• [Data supplied]:

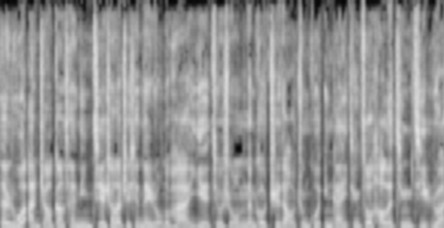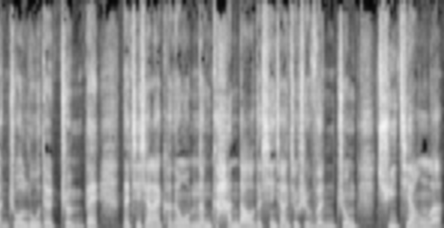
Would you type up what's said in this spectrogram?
那如果按照刚才您介绍的这些内容的话，也就是我们能够知道，中国应该已经做好了经济软着陆的准备。那接下来可能我们能看到的现象就是稳中趋降了。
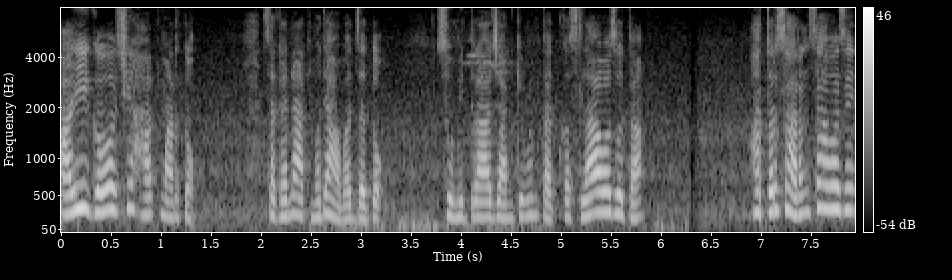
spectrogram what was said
आई ग अशी हाक मारतो. सगळ्यांना आतमध्ये आवाज जातो. सुमित्रा जानकी म्हणतात कसला आवाज होता? हा तर सारंगचा आवाज आहे.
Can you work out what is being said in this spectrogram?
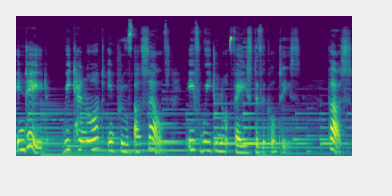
Indeed, we cannot improve ourselves if we do not face difficulties. Thus,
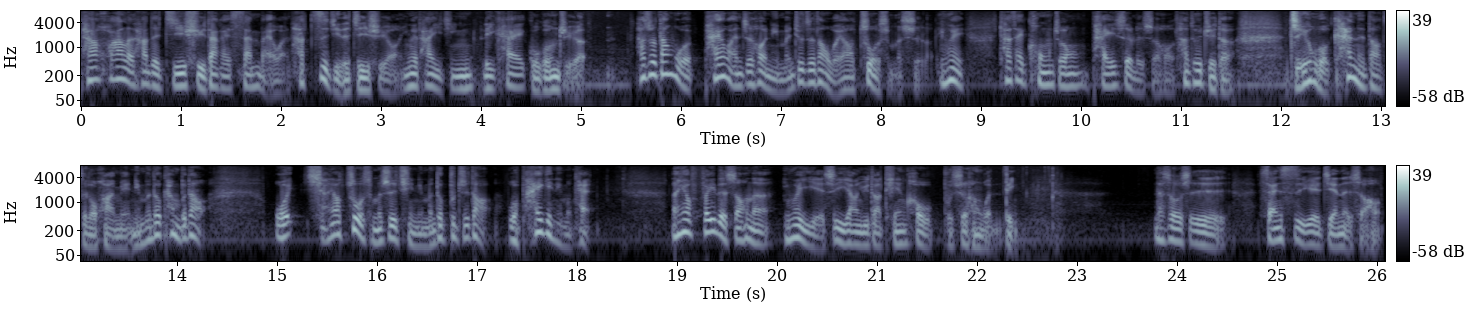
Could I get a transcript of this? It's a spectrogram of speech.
他花了他的积蓄大概三百万，他自己的积蓄哦，因为他已经离开国公局了。他说：“当我拍完之后，你们就知道我要做什么事了。因为他在空中拍摄的时候，他就觉得只有我看得到这个画面，你们都看不到。”我想要做什么事情，你们都不知道。我拍给你们看。那要飞的时候呢？因为也是一样，遇到天候不是很稳定。那时候是三四月间的时候，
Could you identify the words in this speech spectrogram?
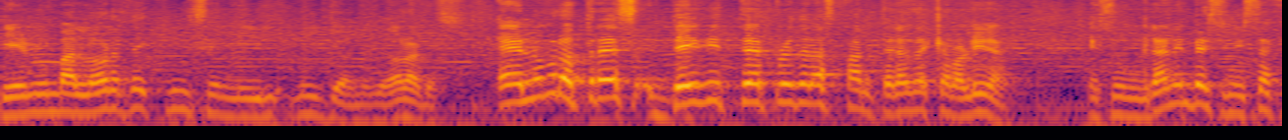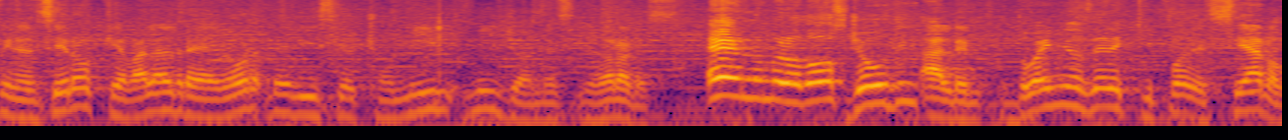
Tienen un valor de 15 mil millones de dólares. El número 3, David Tepper de las Panteras de Carolina. Es un gran inversionista financiero que vale alrededor de 18 mil millones de dólares. El número 2, Jody Allen, dueños del equipo de Seattle.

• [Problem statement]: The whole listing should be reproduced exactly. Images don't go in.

• [The completed task]:
Would you type up what's said in this spectrogram?
那如果按照刚才您介绍的这些内容的话，也就是我们能够知道，中国应该已经做好了经济软着陆的准备。那接下来可能我们能看到的现象就是稳中趋降了。
spectrogram what was said
आई ग अशी हाक मारतो. सगळ्यांना आतमध्ये आवाज जातो. सुमित्रा जानकी म्हणतात कसला आवाज होता? हा तर सारंगचा आवाज आहे.
Can you work out what is being said in this spectrogram?
Indeed, we cannot improve ourselves if we do not face difficulties. Thus,
Could I get a transcript of this? It's a spectrogram of speech.
他花了他的积蓄大概三百万，他自己的积蓄哦，因为他已经离开国公局了。他说：“当我拍完之后，你们就知道我要做什么事了。因为他在空中拍摄的时候，他就觉得只有我看得到这个画面，你们都看不到。”我想要做什么事情，你们都不知道。我拍给你们看。那要飞的时候呢？因为也是一样，遇到天候不是很稳定。那时候是三四月间的时候，
Could you identify the words in this speech spectrogram?
Tienen un valor de 15 mil millones de dólares. El número 3, David Tepper de las Panteras de Carolina. Es un gran inversionista financiero que vale alrededor de 18 mil millones de dólares. El número 2, Jody Allen, dueños del equipo de Seattle.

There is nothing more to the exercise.